Write out, word for word, the part of the listing below that opens with the line containing "Spectrogram of a recording." and closes with the line containing "Word and speaker's", keeping both of those lines and adding no others.

Supplied material:
------

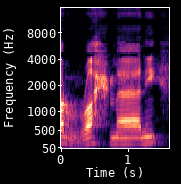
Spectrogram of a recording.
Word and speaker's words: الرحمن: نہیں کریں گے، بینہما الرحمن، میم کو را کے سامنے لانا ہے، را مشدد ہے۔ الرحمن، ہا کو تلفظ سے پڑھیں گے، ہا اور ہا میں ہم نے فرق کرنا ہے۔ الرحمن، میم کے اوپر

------

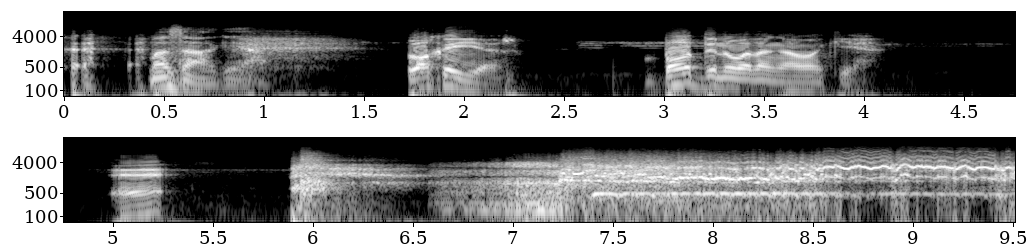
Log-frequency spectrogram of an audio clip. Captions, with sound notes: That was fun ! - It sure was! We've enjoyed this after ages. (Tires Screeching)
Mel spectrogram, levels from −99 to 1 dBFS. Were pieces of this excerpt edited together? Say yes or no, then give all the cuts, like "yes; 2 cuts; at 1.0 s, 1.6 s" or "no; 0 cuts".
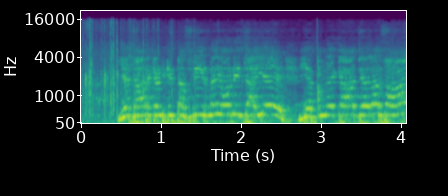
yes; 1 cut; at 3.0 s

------

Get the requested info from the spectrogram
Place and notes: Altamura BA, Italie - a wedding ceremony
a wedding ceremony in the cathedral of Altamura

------

Exercise answer:
Spectrogram of a recording.
Word and speaker's words: الرحمن: نہیں کریں گے، بینہما الرحمن، میم کو را کے سامنے لانا ہے، را مشدد ہے۔ الرحمن، ہا کو تلفظ سے پڑھیں گے، ہا اور ہا میں ہم نے فرق کرنا ہے۔ الرحمن، میم کے اوپر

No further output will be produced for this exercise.